Meanwhile, immigration hard-liner Ken Cuccinelli has assumed the role of acting head of Citizenship and Immigration Services. Several top Republicans have come out against Cuccinelli’s temporary appointment, and Senate Whip John Thune warned the Republican-controlled Senate was unlikely to approve a potential nomination for Cuccinelli to become permanent head of the agency. As a state lawmaker in Virginia, Cuccinelli authored legislation seeking to force employees to speak English in the workplace, and he unsuccessfully fought to eliminate the 14th Amendment’s birthright citizenship clause.
At an emotional congressional hearing Tuesday, Jon Stewart blasted lawmakers for their inaction ahead of a vote on renewing healthcare funding for 9/11 responders who became sick as a result of their work following the terror attack. The comedian and former host of “The Daily Show” has been a longtime advocate for the 9/11 responders and has repeatedly called out proposed cuts to the fund, which is set to expire in 2020. New York Democratic Congressmember Carolyn Maloney introduced legislation earlier this year to fund the program permanently. This is Stewart addressing a subcommittee of the House Judiciary panel.

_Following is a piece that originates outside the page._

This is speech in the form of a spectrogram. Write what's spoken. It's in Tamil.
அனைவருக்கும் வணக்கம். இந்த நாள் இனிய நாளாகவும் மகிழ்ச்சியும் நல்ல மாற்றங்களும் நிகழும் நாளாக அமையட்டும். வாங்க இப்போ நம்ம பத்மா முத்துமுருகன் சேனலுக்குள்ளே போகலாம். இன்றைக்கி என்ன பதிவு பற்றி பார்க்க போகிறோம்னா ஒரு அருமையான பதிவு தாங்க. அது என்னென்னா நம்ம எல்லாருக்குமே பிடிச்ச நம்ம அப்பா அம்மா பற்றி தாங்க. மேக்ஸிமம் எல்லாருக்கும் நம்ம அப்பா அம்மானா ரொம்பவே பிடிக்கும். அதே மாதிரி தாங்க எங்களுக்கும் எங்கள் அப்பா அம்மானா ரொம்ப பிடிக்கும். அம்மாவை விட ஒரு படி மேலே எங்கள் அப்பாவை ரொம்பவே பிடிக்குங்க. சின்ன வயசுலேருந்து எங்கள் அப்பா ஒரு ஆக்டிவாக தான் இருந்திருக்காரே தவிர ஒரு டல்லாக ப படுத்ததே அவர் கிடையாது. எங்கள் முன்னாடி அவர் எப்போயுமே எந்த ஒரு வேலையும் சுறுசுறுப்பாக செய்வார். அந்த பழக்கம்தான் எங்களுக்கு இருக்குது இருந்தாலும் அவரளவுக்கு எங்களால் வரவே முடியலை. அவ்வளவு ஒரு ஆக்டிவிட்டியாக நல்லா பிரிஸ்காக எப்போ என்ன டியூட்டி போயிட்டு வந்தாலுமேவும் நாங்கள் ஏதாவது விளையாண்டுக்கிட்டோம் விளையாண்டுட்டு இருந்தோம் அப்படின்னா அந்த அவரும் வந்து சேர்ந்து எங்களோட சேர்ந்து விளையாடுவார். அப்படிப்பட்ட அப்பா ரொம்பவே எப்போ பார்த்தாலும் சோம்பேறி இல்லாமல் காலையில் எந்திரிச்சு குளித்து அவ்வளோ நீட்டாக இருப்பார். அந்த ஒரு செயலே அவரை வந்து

Jon Stewart: “Behind me, a filled room of 9/11 first responders. And in front of me, a nearly empty Congress. Sick and dying, they brought themselves down here to speak to no one. Shameful. It’s an embarrassment to the country, and it is a stain on this institution. And you should be ashamed of yourselves, for those that aren’t here. But you won’t be, because accountability doesn’t appear to be something that occurs in this chamber.”
In Alabama, Republican Governor Kay Ivey signed into law a bill mandating child sex offenders undergo chemical castration as a condition of their parole. The law would apply to anyone found convicted of committing a sexual offense with a child under the age of 13. Six other states have similar laws for certain sex offenders.

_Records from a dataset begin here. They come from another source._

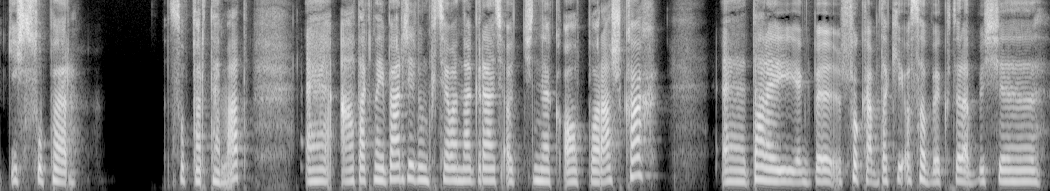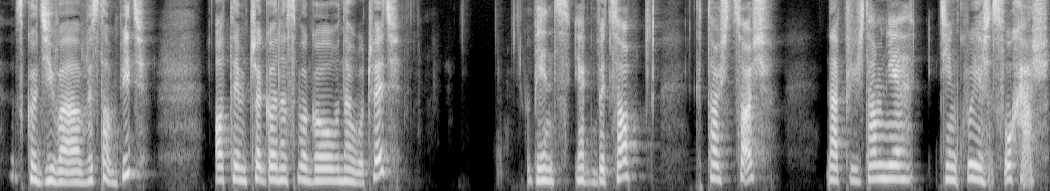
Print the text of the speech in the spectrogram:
jakiś super, super temat. E, a tak najbardziej bym chciała nagrać odcinek o porażkach. E, dalej jakby szukam takiej osoby, która by się zgodziła wystąpić o tym, czego nas mogą nauczyć. Więc jakby co, ktoś coś, napisz do mnie. Dziękuję, że słuchasz.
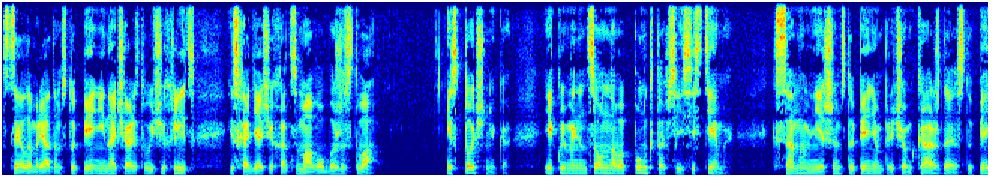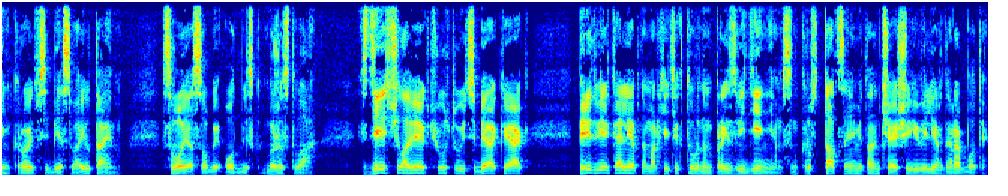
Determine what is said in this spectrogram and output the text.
с целым рядом ступеней начальствующих лиц, исходящих от самого божества, источника и кульминационного пункта всей системы, к самым низшим ступеням, причем каждая ступень кроет в себе свою тайну, свой особый отблеск божества. Здесь человек чувствует себя как перед великолепным архитектурным произведением с инкрустациями тончайшей ювелирной работы.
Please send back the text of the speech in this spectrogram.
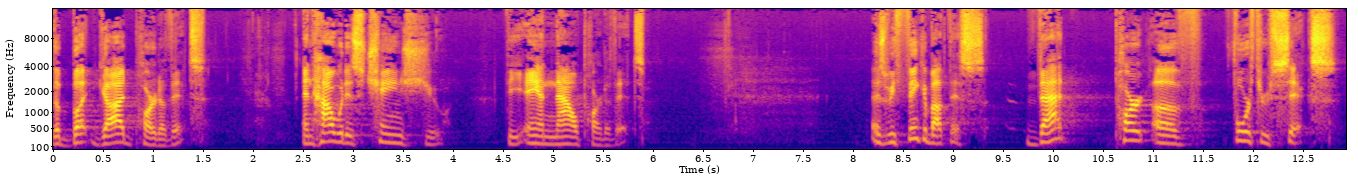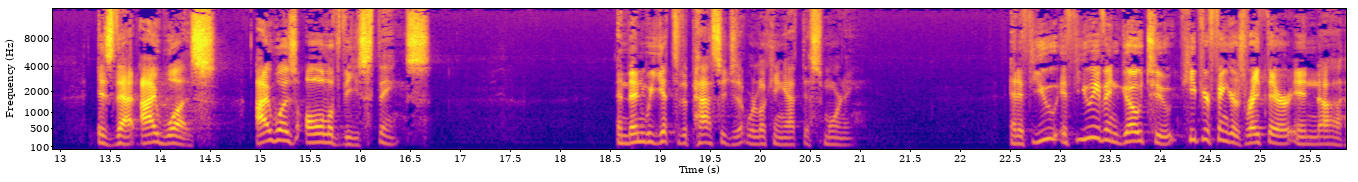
the but God part of it, and how it has changed you, the and now part of it. As we think about this, that part of four through six is that I was. I was all of these things. And then we get to the passage that we're looking at this morning. And if you, if you even go to, keep your fingers right there in, uh,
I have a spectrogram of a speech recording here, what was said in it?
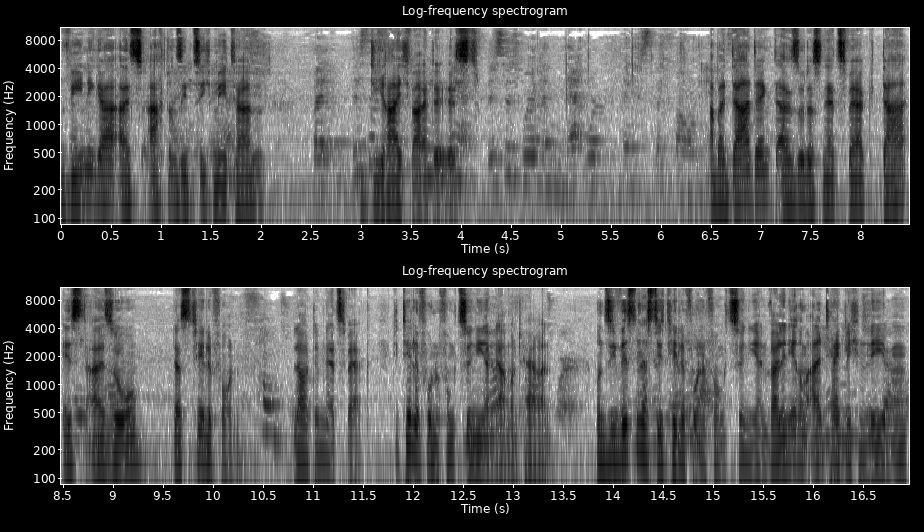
weniger als 78 Metern die Reichweite ist. Aber da denkt also das Netzwerk, da ist also das Telefon, laut dem Netzwerk. Die Telefone funktionieren, Damen und Herren. Und Sie wissen, dass die Telefone funktionieren, weil in Ihrem alltäglichen Leben,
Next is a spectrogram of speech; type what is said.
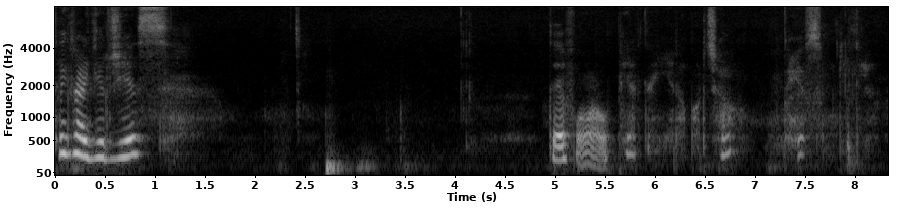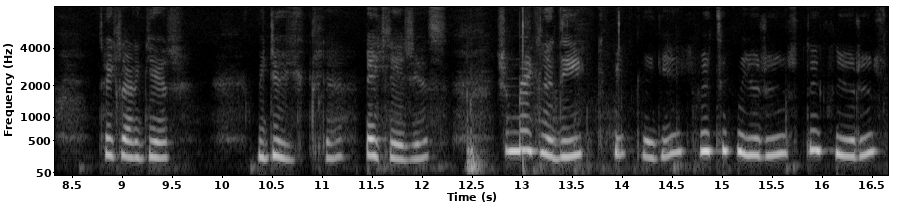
Tekrar gireceğiz. Telefon alıp yerden yere parça. Yazım geliyor. Tekrar gir. Video yükle. Bekleyeceğiz. Şimdi bekledik. Bekledik. Ve tıklıyoruz. Tıklıyoruz.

Medical experts and human rights groups have raised concerns about the practice. The Alabama American Civil Liberties Union says that chemical castration is unconstitutional as it violates due process and privacy laws. The executive director of the Alabama ACLU said of the new law, “They really misunderstand what sexual assault is about. Sexual assault isn’t about sexual gratification. It’s about power. It’s about control.”
In reproductive rights news, Vermont Governor Phil Scott signed a bill Monday affirming abortion as a “fundamental right.” The law prohibits the government from interfering with the decision to get an abortion, and protects access to contraception, sterilization and family planning. A spokesperson for Governor Scott previously said he would not sign the bill passed by Democratic state lawmakers last month—though Vermont law would still have allowed the legislation to go into effect.

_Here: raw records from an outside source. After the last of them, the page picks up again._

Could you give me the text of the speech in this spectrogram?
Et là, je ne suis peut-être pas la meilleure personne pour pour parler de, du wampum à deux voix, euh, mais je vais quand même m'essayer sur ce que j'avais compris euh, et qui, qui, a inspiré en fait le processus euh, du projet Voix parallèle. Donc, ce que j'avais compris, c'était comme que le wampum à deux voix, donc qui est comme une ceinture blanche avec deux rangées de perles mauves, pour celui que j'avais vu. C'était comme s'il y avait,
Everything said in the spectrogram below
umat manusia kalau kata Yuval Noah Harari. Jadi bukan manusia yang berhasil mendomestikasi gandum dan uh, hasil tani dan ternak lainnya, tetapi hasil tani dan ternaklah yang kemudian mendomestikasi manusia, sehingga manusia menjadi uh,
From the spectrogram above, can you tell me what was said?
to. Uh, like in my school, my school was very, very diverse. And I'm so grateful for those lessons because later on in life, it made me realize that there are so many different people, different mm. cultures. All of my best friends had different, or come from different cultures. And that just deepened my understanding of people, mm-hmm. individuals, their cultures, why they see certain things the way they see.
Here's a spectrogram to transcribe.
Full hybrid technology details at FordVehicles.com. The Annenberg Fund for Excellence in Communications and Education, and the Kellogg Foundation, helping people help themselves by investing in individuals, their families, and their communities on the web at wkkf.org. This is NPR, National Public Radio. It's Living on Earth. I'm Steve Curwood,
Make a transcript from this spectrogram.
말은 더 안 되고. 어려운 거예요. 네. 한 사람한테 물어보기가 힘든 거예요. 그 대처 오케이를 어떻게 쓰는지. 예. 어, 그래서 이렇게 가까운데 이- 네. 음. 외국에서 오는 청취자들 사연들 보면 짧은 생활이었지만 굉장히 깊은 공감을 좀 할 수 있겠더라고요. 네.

Meanwhile in Maine, Democratic Governor Janet Mills signed a bill allowing physician assistants and some registered nurses to perform abortions—instead of just doctors—which she says will increase abortion access for Mainers in rural areas.
And in New York, housing rights advocates are celebrating after state lawmakers announced an agreement that would provide the strongest tenant protections in over a quarter of a century. The deal came just days ahead of the expiration of the current rent laws at the end of this week. Lawmakers agreed to abolish laws allowing landlords to deregulate rents on apartments after they exceed a certain limit. They also will curb provisions allowing landlords to raise the rent of rent-controlled apartments after renovations. The law is expected to give municipalities around the state more authority to regulate rents and ensure greater access to affordable housing.